A sudden transformation came over Ruhi when they came upon a fallen tree. She leaned against the dead trunk; her frame dwarfed by its girth, then closed her eyes and whispered in a voice rife with melancholy. “Who am I but a speck of dust this poor soul can’t even see?”
Shaan couldn’t keep his emotions in check. He hauled her into his arms and they wept together as they grieved for their mutual loss.
“Alright! Playtime is over my darlings. Now for the juicy part.” He announced to the two of them. “I want a really hot…and I mean HOT NO HOLDS BARRED dance session.”
“I know for Shan it would be a walk in the park but Khanak…” he placed his hands on her shoulders. “My dear..you are going to have to change your persona entirely.”
She raised her eyebrows while looking doubtfully at Shan.
“I mean..you have slip out of your nice girl next door avatar and become the femme fatale! Imagine yourself as the sexy sassy wild gal who men go crazy for. You tease, you tempt, you dangle the carrot…Your moves are so hot, and desirable that Shan’s passions are ignited and he can’t rest till he has had you, tasted your skin… But you don’t give in…you just lead him on and torture the heck out of him!” Sebastian exclaimed dramatically, he was breathing hard, just getting into his groove.
Khanak flushed pink, “I can’t do that… That’s not me!”
It was close to ten in the morning. Last night I’d come back to the room quite late and had found both mom and baby fast asleep. It was tough to get comfortable on the recliner but somehow I’d managed to fall asleep and woke up just a few minutes ago. I’d chosen to remain in my position and watch the play of expressions on my wife’s face as she interacted with our little one. I found them delightful as they were all brand new.
“Don’t you think the bump is smaller today?” Ruhi asked when she realized I was awake. I tossed aside the thin blanket the nurses had provided and loped over to the bed. I caressed the little head with my hand. It did appear less prominant. I could feel the slight irregularity, it was soft, cushion like, as if there was fluid inside. It didn’t appear to hurt the baby at all. She was wide awake, her clear black eyes drifting around, coming to pause for a moment on our faces then drifting again. I wasn’t sure if she could see us, or make out our faces. If she could, (which was highly improbable) did she know who we were? Regardless, I was sure she knew she was safe. She was going to be beautiful, just like her mother, and brave and strong. I saw Ruhi was waiting impatiently for my assessment. “She’s going to be just fine, jaan, she’s her mother’s child afterall.”
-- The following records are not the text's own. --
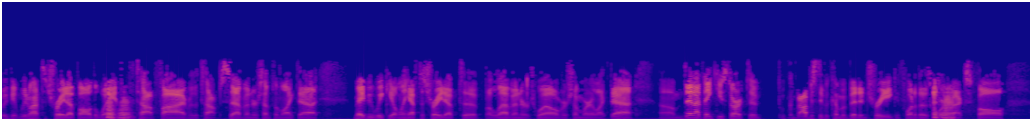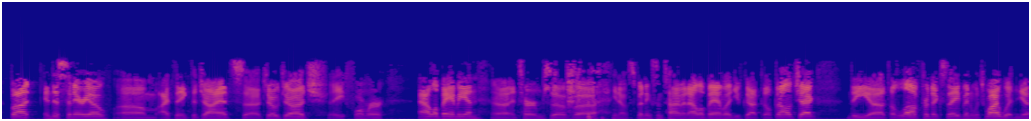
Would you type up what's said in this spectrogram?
we can, we don't have to trade up all the way into Mhm. the top five or the top seven or something like that. Maybe we can only have to trade up to 11 or 12 or somewhere like that. Um, then I think you start to obviously become a bit intrigued if one of those Mhm. quarterbacks fall. But in this scenario, um, I think the Giants, uh, Joe Judge, a former Alabamian uh, in terms of uh, you know spending some time in Alabama. You've got Bill Belichick, the uh, the love for Nick Saban, which why wouldn't you,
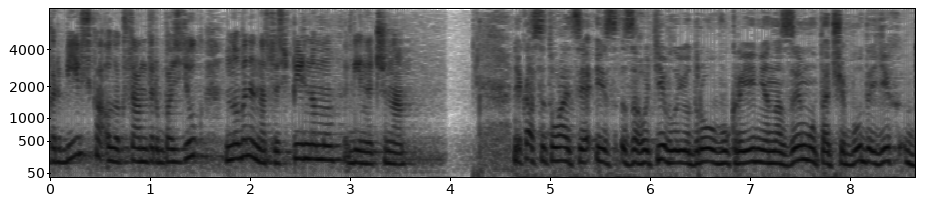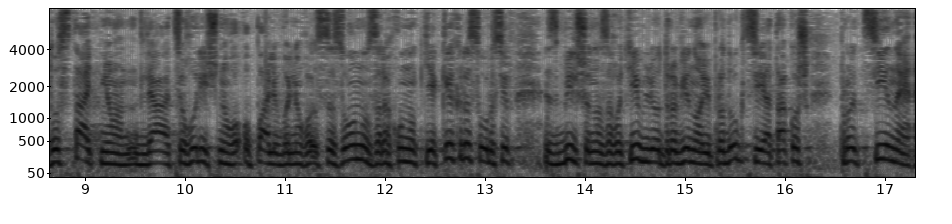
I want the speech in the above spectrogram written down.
Карбівська, Олександр Базюк. Новини на Суспільному. Вінниччина. Яка ситуація із заготівлею дров в Україні на зиму та чи буде їх достатньо для цьогорічного опалювального сезону, за рахунок яких ресурсів збільшено заготівлю дров'яної продукції, а також про ціни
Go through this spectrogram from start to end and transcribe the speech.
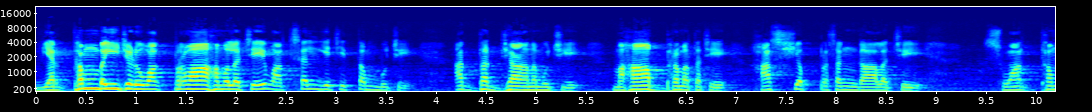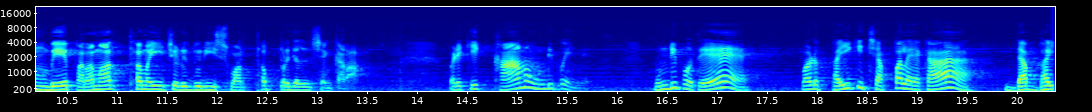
వ్యర్థం వైజడు వాక్ప్రవాహములచే వాత్సల్య చిత్తంబుచే అర్ధధ్యానముచే మహాభ్రమతచే హాస్య ప్రసంగాలచే స్వార్థంబే పరమార్థమై చెడుదురి స్వార్థ ప్రజల శంకర వాడికి కామ ఉండిపోయింది. ఉండిపోతే వాడు పైకి చెప్పలేక డెబ్భై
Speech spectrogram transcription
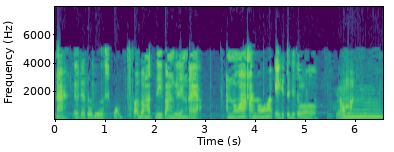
Nah itu tuh dulu suka, suka banget dipanggilin kayak Anoa Anoa kayak gitu gitu loh. Hmm,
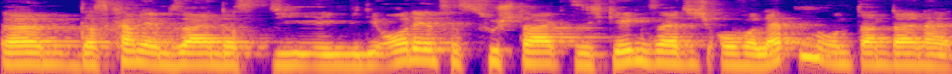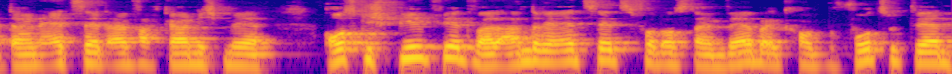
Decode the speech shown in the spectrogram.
Ähm, das kann eben sein, dass die irgendwie die Audiences zu stark sich gegenseitig overlappen und dann deine, dein Adset einfach gar nicht mehr ausgespielt wird, weil andere Adsets von aus deinem Werbeaccount bevorzugt werden.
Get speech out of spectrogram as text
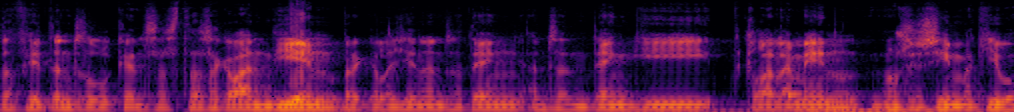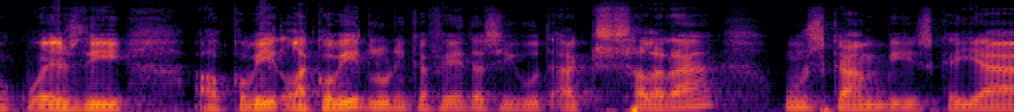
de fet, ens, el que ens estàs acabant dient, perquè la gent ens, atenc, ens entengui clarament, no sé si m'equivoco, és dir, el COVID, la Covid l'únic que ha fet ha sigut accelerar uns canvis que ja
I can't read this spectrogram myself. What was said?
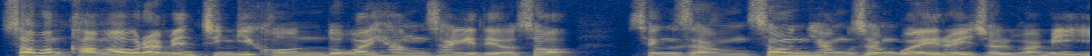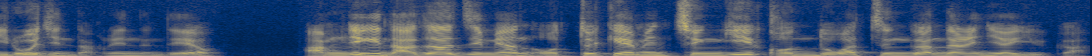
4번 감압을 하면 증기 건도가 향상이 되어서 생산성 향상과 에너지 절감이 이루어진다 그랬는데요. 압력이 낮아지면 어떻게 하면 증기의 건도가 증가한다는 이야기일까?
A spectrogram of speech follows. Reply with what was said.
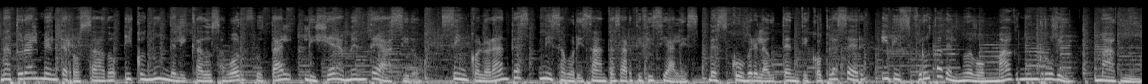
naturalmente rosado y con un delicado sabor frutal ligeramente ácido, sin colorantes ni saborizantes artificiales. Descubre el auténtico placer y disfruta del nuevo Magnum Rubí. Magnum,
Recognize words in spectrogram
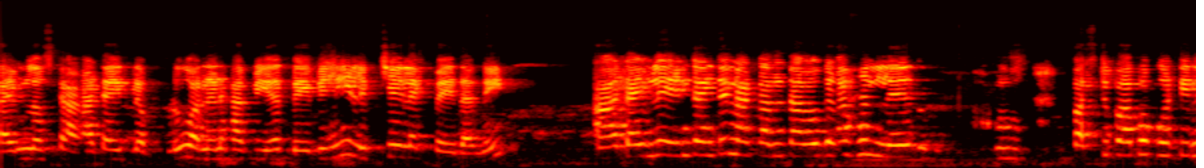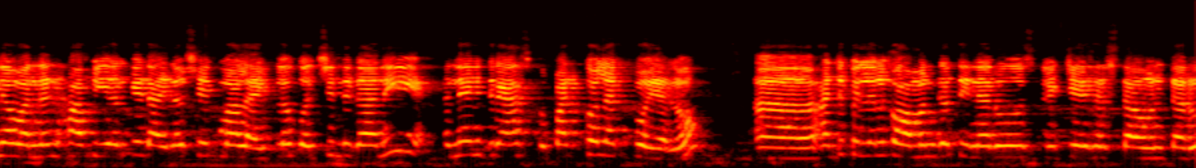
టైంలో స్టార్ట్ అయినప్పుడు వన్ అండ్ హాఫ్ ఇయర్ బేబీని లిఫ్ట్ చేయలేకపోయేదాన్ని. ఆ టైంలో ఏంటంటే నాకు అంత అవగాహన లేదు. ఫస్ట్ పాప పుట్టిన వన్ అండ్ హాఫ్ ఇయర్కి డైనోషేక్ మా లైఫ్లోకి వచ్చింది కానీ నేను గ్రాస్ పట్టుకోలేకపోయాను. అంటే పిల్లలు కామన్గా తినరు స్ప్లిట్ చేసేస్తా ఉంటారు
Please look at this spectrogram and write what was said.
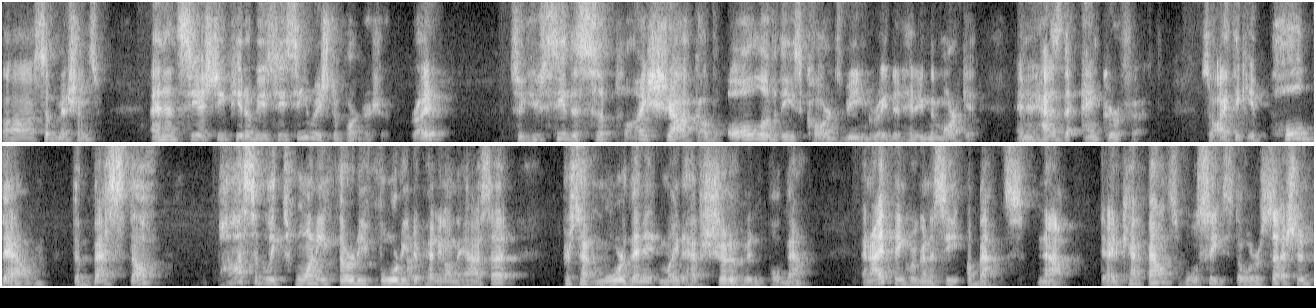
uh, submissions, and then CSG PWCC reached a partnership, right? So you see the supply shock of all of these cards being graded hitting the market, and it has the anchor effect. So I think it pulled down the best stuff, possibly 20, 30, 40, depending on the asset, percent more than it might have should have been pulled down. And I think we're going to see a bounce. Now, dead cat bounce, we'll see. Still a recession,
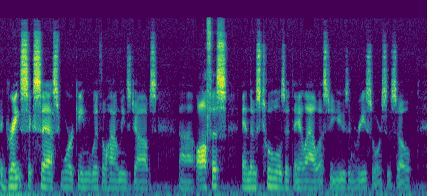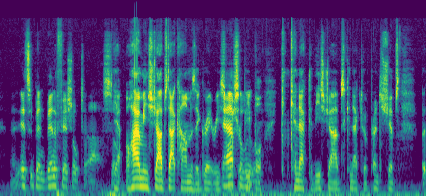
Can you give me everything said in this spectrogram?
a great success working with Ohio Means Jobs uh, office and those tools that they allow us to use and resources. So uh, it's been beneficial to us. So yeah, OhioMeansJobs.com is a great resource Absolutely. for people c- connect to these jobs, connect to apprenticeships, uh,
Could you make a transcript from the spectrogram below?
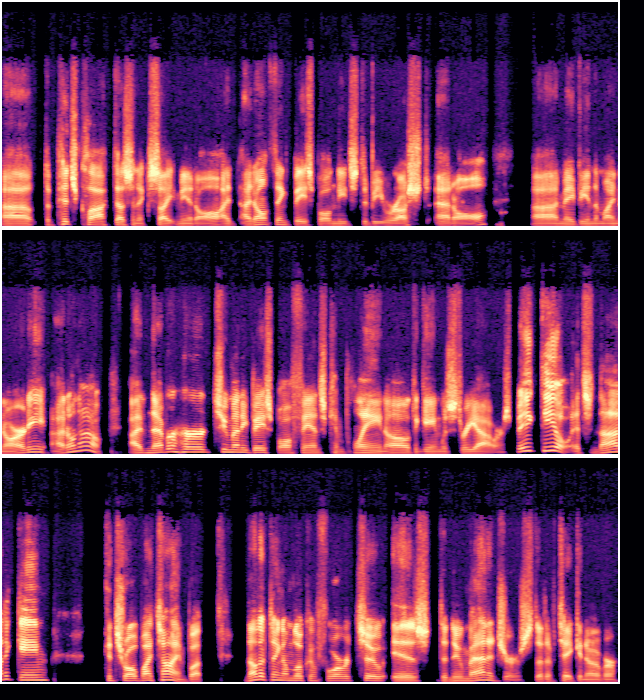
Uh, the pitch clock doesn't excite me at all. I I don't think baseball needs to be rushed at all. Uh, I may be in the minority. I don't know. I've never heard too many baseball fans complain, oh, the game was three hours. Big deal. It's not a game controlled by time. But another thing I'm looking forward to is the new managers that have taken over.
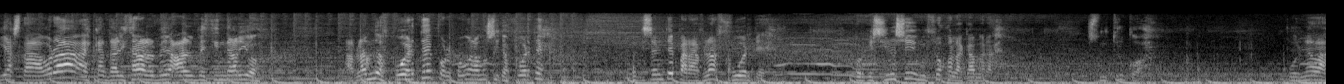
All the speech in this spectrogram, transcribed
Y hasta ahora a escandalizar al, al vecindario hablando fuerte, porque pongo la música fuerte, precisamente para hablar fuerte, porque si no soy muy flojo en la cámara. Es un truco. Pues nada,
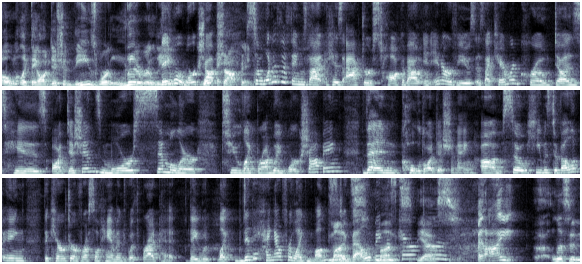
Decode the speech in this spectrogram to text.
oh, like they auditioned. These were literally They were workshopping. workshopping. So one of the things that his actors talk about in interviews is that Cameron Crowe does his auditions more similar to like Broadway workshopping than cold auditioning. Um, so he was developing the character of Russell Hammond with Brad Pitt. They would like did they hang out for like months, months, developing months, this character? Yes, and I uh, listen.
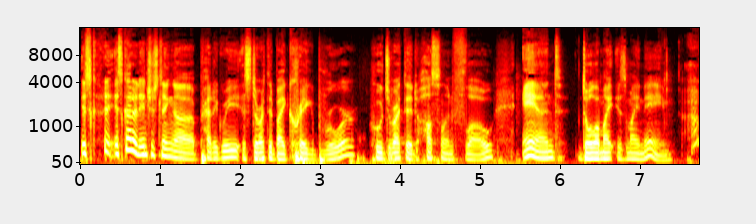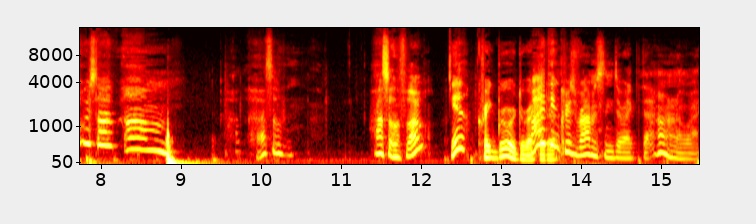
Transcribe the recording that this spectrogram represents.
it's got, it's got an interesting uh, pedigree. It's directed by Craig Brewer, who directed Hustle and Flow and Dolemite is My Name. I always thought, um, hustle, hustle and flow. Yeah, Craig Brewer Why I think it. Chris Robinson directed that? I don't know why.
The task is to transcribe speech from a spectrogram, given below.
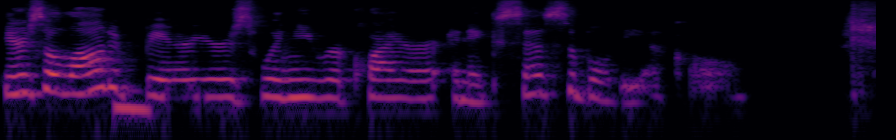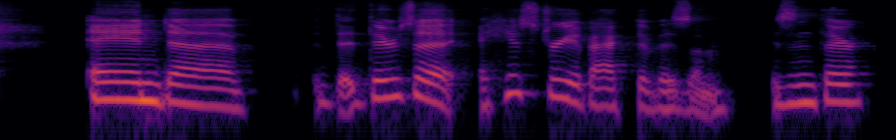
there's a lot of mm. barriers when you require an accessible vehicle and uh, th- there's a, history of activism isn't there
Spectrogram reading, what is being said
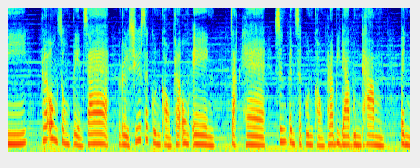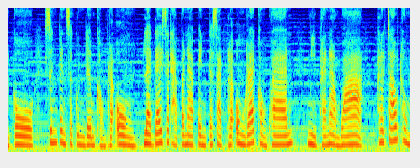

“And her father’s.”
“Yes, she’s our child. Congratulations my love.” I leaned forward and kissed Ruhi. It was a kiss of reassurance and love; a promise that we were in this together no matter what. For godsakes why was I having such morbid thoughts.
The lobby was deserted. The automatic sliding doors of the entryway were locked. The Afterhours Exit is to your Left—a sign pointed toward the ER. I saw lights flashing outside and people running. Curious, I walked over to the doors. A helicopter had landed on top of the hospital. A few EMTs rushed out with a stretcher. I guessed they were ferrying someone to another facility. Someone very sick. It was one thirty in the morning. Just like babies, sickness too arrives unannounced. The thought left a bad taste in my mouth.
I turned to the vending machines and scanned the repertoire—chips, salted peanuts, sunflower seeds, trail mix, fat free popcorn, pretzels, power bars. They even had one dispensing hot sandwiches. Yuck!
I was engulfed by a sudden craving for homecooked food. Ruhi’s parathas; mom’s baingan bharta—If I closed my eyes, I could smell the aroma, almost. Mom–the word stirred a flurry of emotions. I felt my heart squeeze inside my chest. What would she be doing now, I wondered. Lunch would be almost over if things still operated as they did before. After I’d left home all those years ago. Of course they did. Why would anything change?